The five men and four women found that a 'lack of care' had contributed to the death of Ernest Hogg, 38, who died after choking on his vomit in a Group 4 security bus. He had drunk over a litre of alcohol while waiting to appear in court and had then been driven across Yorkshire and Humberside.
The jury had been told that if Hogg had been given medical attention he had up to a 95 per cent chance of survival. Yesterday, after an inquest lasting 17 days, the jury found that he had died from brain damage caused by choking on vomit and, crucially, that there had been a 'lack of care' shown to him.
Under Coroner's Rules, juries can no longer name individuals or companies but are allowed to bring in the special lack of care verdict.
They had listened to more than 11 hours of summing up from the North Humberside coroner, Peter Gladwin, but took only 93 minutes to reach the verdict.
Afterwards, Mr Hogg's widow, Marlene, from Letham, in Angus, Scotland, who has two children, said she would start a civil action against Group 4 immediately.
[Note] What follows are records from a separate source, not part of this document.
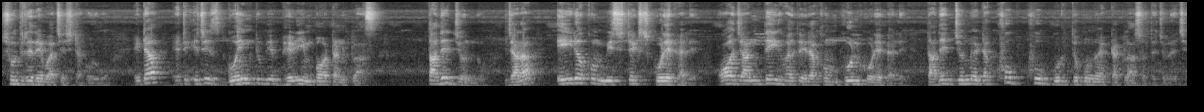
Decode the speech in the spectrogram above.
শুধরে দেওয়ার চেষ্টা করব। এটা it is going to be very important class তাদের জন্য যারা এই রকম মিস্টেক্স করে ফেলে অজান্তেই হয়তো এরকম ভুল করে ফেলে। তাদের জন্য এটা খুব খুব গুরুত্বপূর্ণ একটা ক্লাস হতে চলেছে।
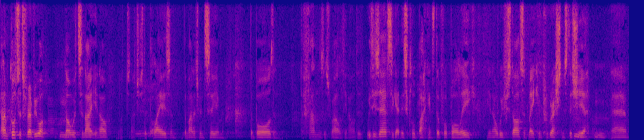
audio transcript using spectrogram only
And I'm gutted for everyone. Mm. No, with tonight, you know, not, not just the players and the management team and the board and the fans as well. You know, we deserve to get this club back into the football league. You know, we've started making progressions this mm. year. Mm. Um,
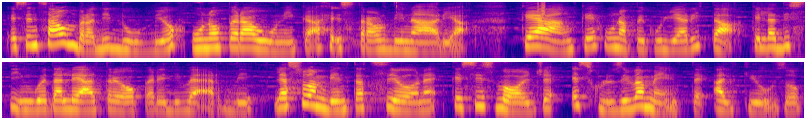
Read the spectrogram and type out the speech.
è senza ombra di dubbio un'opera unica e straordinaria, che ha anche una peculiarità che la distingue dalle altre opere di Verdi, la sua ambientazione che si svolge esclusivamente al chiuso.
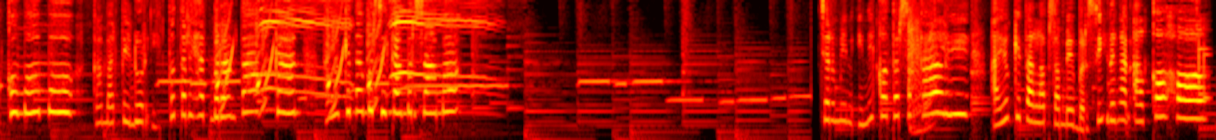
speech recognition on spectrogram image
Aku Momo, kamar tidur itu terlihat berantakan. Ayo kita bersihkan bersama. Cermin ini kotor sekali. Ayo kita lap sampai bersih dengan alkohol.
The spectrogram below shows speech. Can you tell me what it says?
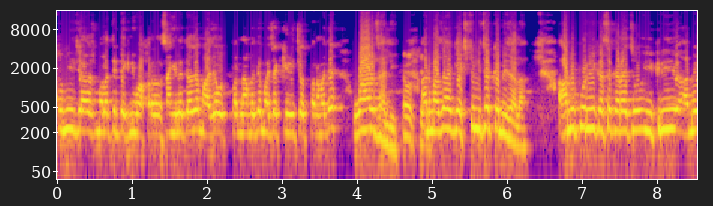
तुम्ही ज्यावेळेस मला ती टेक्निक वापरायला सांगितलं त्यावेळेस माझ्या उत्पन्नामध्ये माझ्या केळीच्या उत्पन्नामध्ये वाढ झाली. आणि माझा एक्सपेंडिचर कमी झाला. आम्ही पूर्वी कसं करायचो इकरी आम्ही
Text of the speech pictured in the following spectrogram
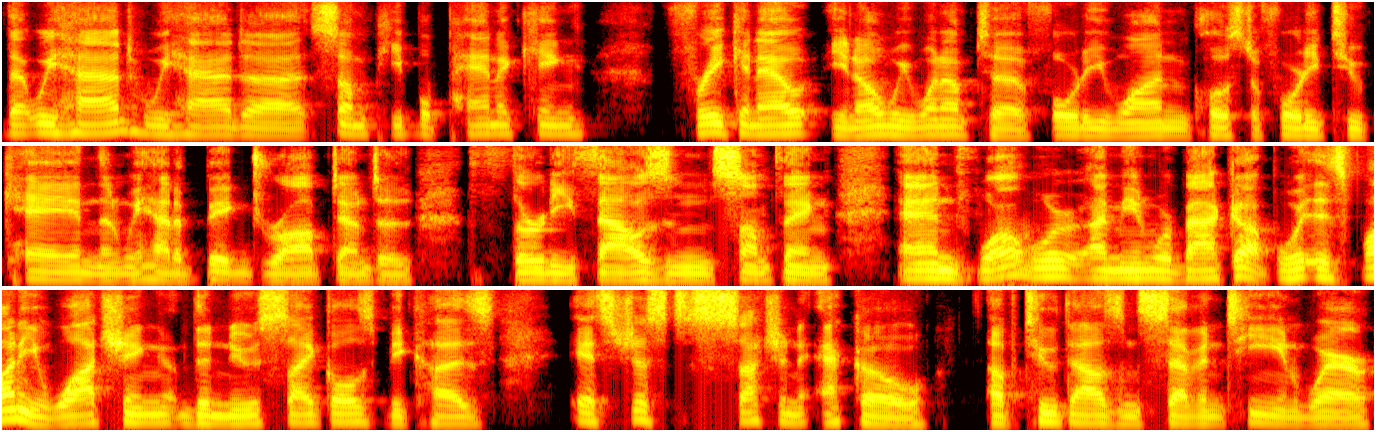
that we had. We had uh, some people panicking, freaking out. You know, we went up to 41, close to 42K, and then we had a big drop down to 30,000 something. And well, we're, I mean, we're back up. It's funny watching the news cycles because it's just such an echo of 2017 where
Mr Hogg, who had run a heavy goods vehicle company in Scotland with her, was arrested last year on a drugs charge. On 4 May, he, with other prisoners from The Wolds on Humberside, staffed and run by Group 4, was driven some 50 miles to a court hearing in Rotherham.
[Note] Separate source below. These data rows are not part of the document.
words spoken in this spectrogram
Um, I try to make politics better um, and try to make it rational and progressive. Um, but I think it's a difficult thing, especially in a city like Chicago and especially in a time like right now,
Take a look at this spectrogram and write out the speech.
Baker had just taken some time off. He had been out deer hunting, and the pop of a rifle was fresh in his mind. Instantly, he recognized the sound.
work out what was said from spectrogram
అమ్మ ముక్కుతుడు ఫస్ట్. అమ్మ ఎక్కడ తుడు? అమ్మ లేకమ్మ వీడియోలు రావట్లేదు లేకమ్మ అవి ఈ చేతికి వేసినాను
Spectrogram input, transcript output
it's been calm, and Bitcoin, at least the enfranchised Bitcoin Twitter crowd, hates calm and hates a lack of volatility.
The prisoners had been handed what security officers thought were bottles of water but they contained vodka smuggled into the prison. They went on a binge while waiting for their hearing. The men were put back on the bus and returned to The Wolds intoxicated. One prisoner was unable to stand and had to be laid out on chairs pushed together. But no one noticed that Mr Hogg remained in the van.
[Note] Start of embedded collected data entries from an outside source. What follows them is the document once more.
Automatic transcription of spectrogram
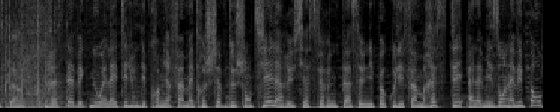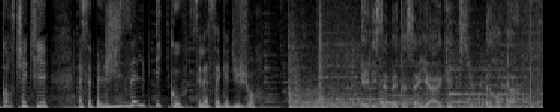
Europe 1. Restez avec nous. Elle a été l'une des premières femmes à être chef de chantier. Elle a réussi à se faire une place à une époque où les femmes restaient à la maison. Elle n'avait pas encore checké. Elle s'appelle Gisèle Picot. C'est la saga du jour. Elisabeth Assayag sur Europe 1.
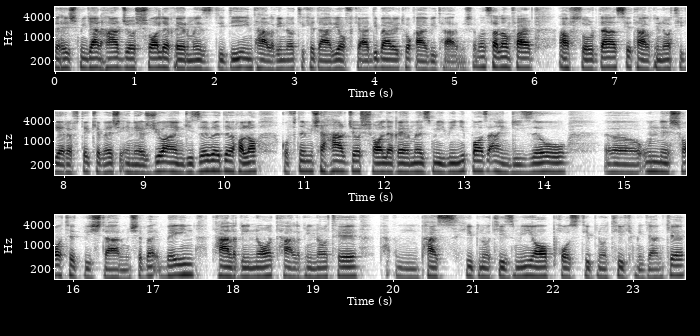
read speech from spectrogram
بهش میگن هر جا شال قرمز دیدی این تلقیناتی که دریافت کردی برای تو قوی تر میشه. مثلا فرد افسرده است یه تلقیناتی گرفته که بهش انرژی و انگیزه بده. حالا گفته میشه هر جا شال قرمز می‌بینی باز انگیزه و اون نشاطت بیشتر میشه. به این تلقینات تلقینات پس هیپنوتیزمی یا post hypnotic میگن که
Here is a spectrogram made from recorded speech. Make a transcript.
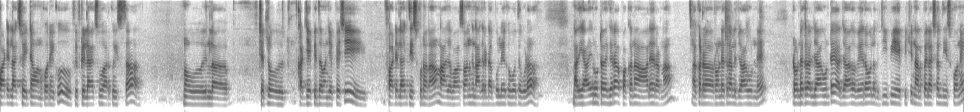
ఫార్టీ ల్యాక్స్ పెట్టాం అనుకో నీకు ఫిఫ్టీ ల్యాక్స్ వరకు ఇస్తా. నువ్వు ఇలా చెట్లు కట్ చేపిద్దామని చెప్పేసి ఫార్టీ ల్యాక్స్ తీసుకున్నాను? నాకు వాస్తవానికి నా దగ్గర డబ్బులు లేకపోతే కూడా నాది యాది రూట దగ్గర పక్కన ఆలేరన్న అక్కడ రెండు ఎకరాల జాగ ఉండే. రెండు ఎకరాల జాగ ఉంటే ఆ జాగ వేరే వాళ్ళకి జీపీ వేయించి నలభై లక్షలు తీసుకొని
Mr Hogg was driven on to Hull Crown Court, then to Hull prison and eventually back to The Wolds where staff discovered him unconscious. He had choked a few minutes before arriving at the prison. Despite being revived and taken to hospital he died four days later.
A Home Office pathologist told the inquest in Beverley, North Humberside, that 'death was not inevitable' despite the large amount of alcohol consumed.
David Stockdale, appearing for Group 4, admitted that there had been a 'continuing failure' of its procedures by former employees. John Bates, a spokesman for Group 4, read a brief statement afterwards but refused to answer questions. He said that Mr Hogg's death was tragic and the company's sympathy lay with his family. 'Close attention has been paid to the training and procedures our staff work to. We remain confident that providing these rules are followed by custody officers, a tragic event such as this should not happen.'
Six staff were suspended after Mr Hogg's death. Three were dismissed last year.
A detailed report, prepared by a former Scotland Yard commander, was not put before the jury. At any civil action this might have to be produced.
Group 4 runs Britain's first private prison at The Wolds and has a five- year contract to escort prisoners to and from courts in Derbyshire, Nottinghamshire, Lincolnshire, Leicestershire, Humberside and North and South Yorkshire.
The Prison Service director general, Derek Lewis, acknowledged that Group 4 had some 'initial difficulties' when it took over the contract last April. Since then it had performed well, carrying out about 90,000 escort duties by 31 January.Reuse content